Sources for this week's post: Joseph Citro's book Passing Strange, Wikpedia, Jeremy D'Entremont's Lighthouse Digest, and The Deseret News.

December 06, 2015

The Man Who Sold His Genitals to the Devil

Here's another story about someone making a deal with the Devil. It's a little raunchy, and was recorded among the Penobscot Indians of Maine in the 1930s by anthropologist Frank Speck.


Many years ago a poor old man lived alone with his equally poor old wife.

They had a hard life working their meager farm out in the woods. The soil was rocky and the growing season short. They were so poor they didn't even have any horses to pull their plough. The old man had to do it himself.

One day while the old man was out dragging his plough across the field the Devil showed up.

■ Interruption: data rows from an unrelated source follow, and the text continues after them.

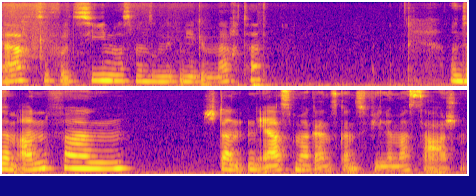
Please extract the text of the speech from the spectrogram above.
nachzuvollziehen, was man so mit mir gemacht hat. Und am Anfang standen erstmal ganz, ganz viele Massagen.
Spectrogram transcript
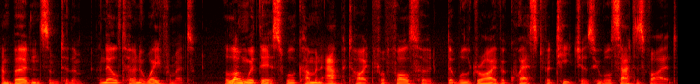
and burdensome to them, and they'll turn away from it. Along with this will come an appetite for falsehood that will drive a quest for teachers who will satisfy it.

"Hey there old fella," the Devil said. "That looks like awfully hard work. Wouldn't you rather have two strong horses to do that for you?"

The old man said, "Of course I would! But I don't have any money."

The Devil said, "Well, then I have a deal for you. I'll give you a team of horses, and you just have to give me one small thing..."

The old man knew he was talking to Satan. He said, "I'm not giving you my soul!"

The Devil paused thoughtfully, and then he said, "OK, but how about this? I give you a team of horses now, and then in one year I'll come back and cut off your genitals."

The old man considered the offer for a moment. He was quite old, as was his wife, and he didn't use his genitals as much as he used to. He probably wouldn't even miss them...

"It's a deal," he said. He and the Devil shook hands. The Devil vanished, and two strong horses appeared. The man hitched them up to his plough and went back to work.

Many months went by. At first the old man thought he had gotten a good deal, but he started to reconsider as the anniversary of his bargain approached. Maybe it hadn't been such a good idea after all...

The night before the Devil was supposed to claim his payment the old man just lay in bed and cried. His wife asked him what was wrong.

When she found out what he had done she was furious. "You idiot! I'll fix this. You just stay in bed and cry like a baby."

The next morning the old woman put on her husband's pants, coat and hat. Looking just like her husband, she went out into the field to meet the Devil.

The Devil was waiting there with a big knife in his hand. He smiled and said, "Hello old man! I've come to collect my payment."

The old woman smiled right back. She dropped her trousers and said, "I was afraid you would cut too deep, so I cut them off myself. See?"

The Devil stared down at the woman's exposed body. He said, "Well old man, you fooled me, but you paid the price anyway." And with that he disappeared.


Really, what can be said about this story? I'll just add two little comments. 

First, this is another story where someone cheats the Devil. It's a common theme in folk stories, and the joy of these stories is seeing how the hero does (or doesn't) get out of his bargain. Happily the old man's wife knows how to trick the Devil.

Second, French Catholic missionaries converted the Penosbscots in the early 1600s. Still, it's interesting to see how Christianity has been incorporated into the Penobscot worldview. I think this story might be a good example of how the two belief systems interact. It's certainly not something you'd find in the Bible! Another good example is this violent story about a rabbit impersonating a priest. Christianity isn't a uniform monolithic religion across the world. Different cultures do different things with it.